Tomato consumption can modulate risk for keratinocyte carcinomas. - GreenMedInfo Summary
Tomatoes protect against development of UV-induced keratinocyte carcinoma via metabolomic alterations.
Sci Rep. 2017 Jul 11 ;7(1):5106. Epub 2017 Jul 11. PMID: 28698610
Jessica L Cooperstone

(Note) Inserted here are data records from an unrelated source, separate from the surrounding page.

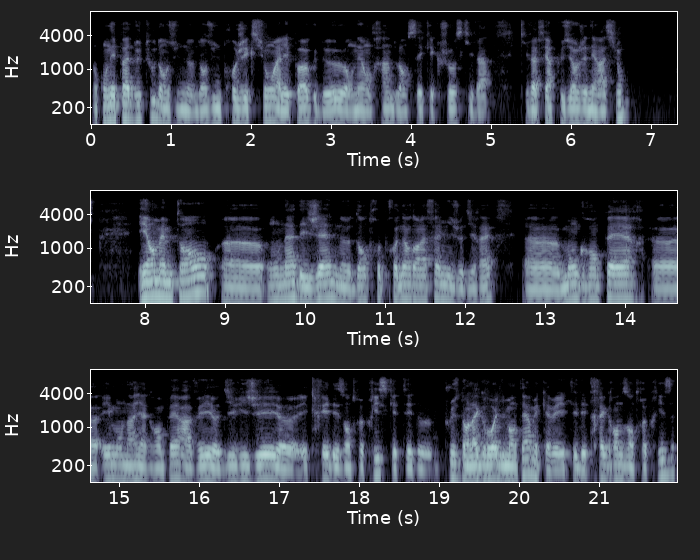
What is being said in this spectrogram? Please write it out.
Donc on n'est pas du tout dans une, dans une projection à l'époque de on est en train de lancer quelque chose qui va, qui va faire plusieurs générations. Et en même temps, euh, on a des gènes d'entrepreneurs dans la famille, je dirais. Euh, mon grand-père euh, et mon arrière-grand-père avaient dirigé et créé des entreprises qui étaient plus dans l'agroalimentaire, mais qui avaient été des très grandes entreprises.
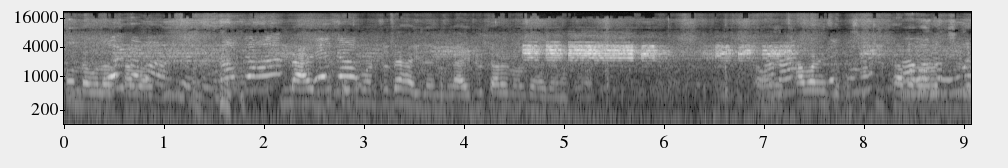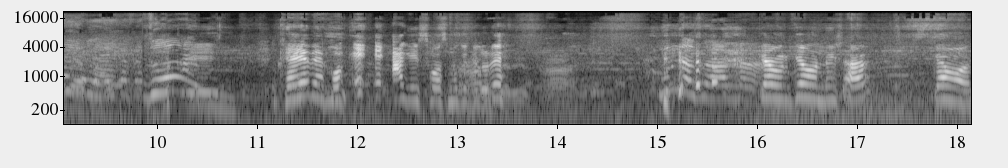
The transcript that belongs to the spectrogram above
সন্ধ্যাবেলার খাবার। লাইট দিচ্ছে তোমার তো দেখাই যায় না লাইটের কারণেও দেখা যায় না তোমার। খাবার খাবার দেখে খেয়ে আগে মুখে দিল রে। কেমন কেমন রিসার কেমন?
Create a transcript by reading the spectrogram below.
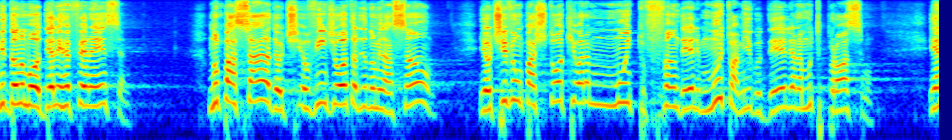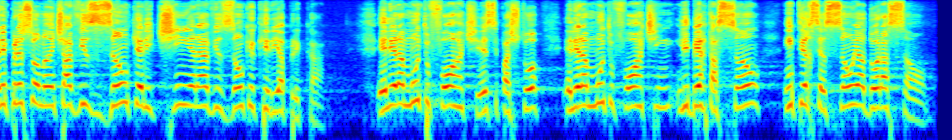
me dando modelo e referência. No passado, eu, eu vim de outra denominação, e eu tive um pastor que eu era muito fã dele, muito amigo dele, era muito próximo. E era impressionante, a visão que ele tinha era a visão que eu queria aplicar. Ele era muito forte, esse pastor, ele era muito forte em libertação, intercessão e adoração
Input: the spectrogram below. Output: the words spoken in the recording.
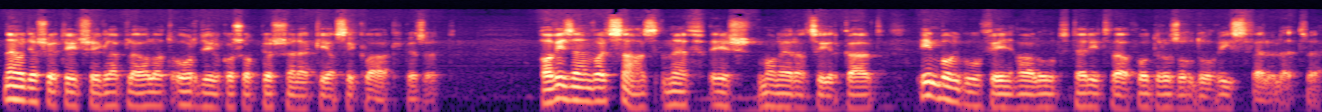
nehogy a sötétség leple alatt orgyilkosok kössenek ki a sziklák között. A vizen vagy száz nef és monera cirkált, imbolygó fényhálót terítve a fodrozódó vízfelületre.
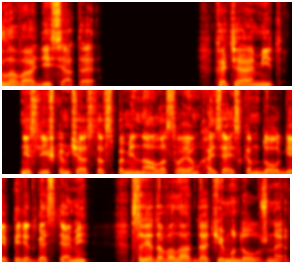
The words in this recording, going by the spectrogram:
Глава десятая. Хотя Амид не слишком часто вспоминал о своем хозяйском долге перед гостями, следовало отдать ему должное.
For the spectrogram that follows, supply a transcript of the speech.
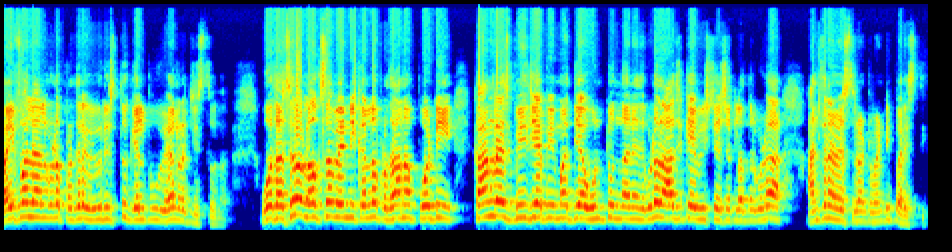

Prolonged tomato consumption can mitigate ultraviolet (UV) light induced sunburn via unknown mechanisms. Dietary carotenoids distributed to skin are hypothesized to protect skin against UV-induced damage, although other phytochemicals may play a role. We hypothesize that tomato consumption would protect against skin cancer. SKH-1 hairless and immunocompetent mice (n = 180) were fed AIN-93G or AIN-93G + 10% tangerine or red tomato powder for 35 weeks. From weeks 11-20, mice (n = 120) were exposed to 2240 J/m(2) UV-B light, 3x/week, and tumors were tracked weekly. Control mice were fed the same diets but not exposed to UV. Tumor number was significantly lower in male mice consuming red tomato diets (1.73 ± 0.50, P = 0.015) or pooled tomato diets (2.03 ± 0.45, P = 0.017) compared to controls (4.04 ± 0.65). Carotenoid levels in plasma and skin were quantitated, with total lycopene higher in skin of tangerine fed animals despite a lower dose. Metabolomic analyses elucidated compounds derived from tomato glycoalkaloids (including tomatidine and hydroxylated-tomatidine) as significantly different metabolites in skin after tomato exposure. Here, we describe that tomato consumption can modulate risk for keratinocyte carcinomas; however, the role of the newly identified specific phytochemicals possibly responsible for this action require further investigation.